More companies may be held responsible for labor-law violations committed by the contractors they hire under a decision by a politically split U.S. labor board in a closely watched case.

The National Labor Relations Board on Thursday unveiled a new standard that also could require more businesses to negotiate pay and benefits for workers employed by another company. Previously, employers had to have direct control over working conditions to be deemed so-called joint employers.

That standard no longer fits in “the current economic landscape,” the board’s three Democrats wrote.
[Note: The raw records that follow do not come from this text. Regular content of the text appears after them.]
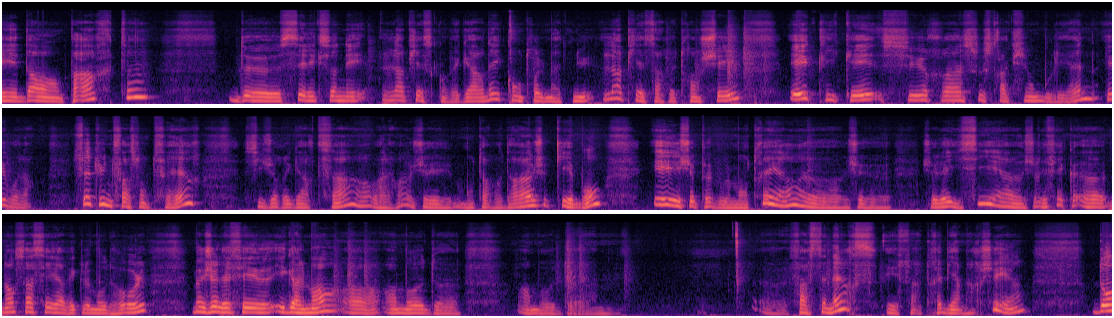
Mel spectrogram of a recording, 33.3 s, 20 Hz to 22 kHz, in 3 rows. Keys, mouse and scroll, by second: 0.5 click, 2.8 click, 3.7 click, 6.0 ctrl+click, 9.8 click, 11.3 scroll up 2, 12.2 click, 19.5 click, 21.0 scroll up 1, 21.5 right click, 23.2-23.6 scroll down 1.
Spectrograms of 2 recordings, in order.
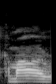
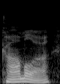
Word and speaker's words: Kamala: mean what what has Calo really done first of all her name is pronounced Kamala and then second of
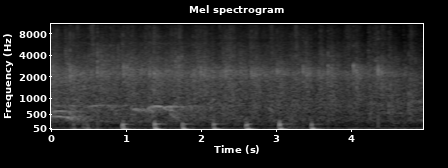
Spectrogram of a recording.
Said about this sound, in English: Whoa, here he comes. You all can applaud for him. There you go.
They noted that almost 2.9 million Americans had jobs through temporary agencies a year ago, or 2 percent of the workforce, up from 1.1 million in 1990.
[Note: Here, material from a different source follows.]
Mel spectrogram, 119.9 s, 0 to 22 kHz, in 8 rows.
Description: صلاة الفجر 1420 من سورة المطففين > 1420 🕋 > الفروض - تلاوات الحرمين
Under the ruling by the five-member board, companies that exert indirect control over workers through employment contracts or franchise agreements may be deemed joint employers.

The case, involving Browning-Ferris Industries Inc. and a union at one of its contractors, drew attention from labor, businesses and Republicans in Congress, who vow to try to block the panel’s decision.

‘Unprecedented’ obligations

The board’s two Republicans, in a 29-page dissent, said the decision will “subject countless entities to unprecedented new joint-bargaining obligations.”

The International Franchise Association, a Washington-based business group, said the decision is a “seismic shift” in labor law that threatened the franchise business model.

“If allowed to go into effect, the impact of this new joint-employer rule would be sweeping and widespread, create havoc for the franchise industry and, ultimately, would inflict serious damage to our nation’s economy,” Steve Caldeira, the group’s chief executive, said in a statement.

The standard will be applied in separate cases pending against McDonald’s Corp. in which the labor boards’ general counsel has accused the restaurant chain of labor violations at its franchisees.

The NLRB decided to move away from criteria used for three decades in a case involving waste management company Browning-Ferris and the Teamsters union trying to draw the company to the negotiating table along with a staffing company, Phoenix-based Leadpoint Business Services.

The board found Browning-Ferris was a joint employer of the workers.

Wilma Liebman, a former head of the labor board who advocated for the new standard, said shifts in the workforce shouldn’t make basic protections provided by labor laws “illusory.” Often the company that hires a subcontractor sets conditions of employment through a contract, she said.

“The nature of employment and the nature of the economy has changed a lot,” Liebman said in an interview.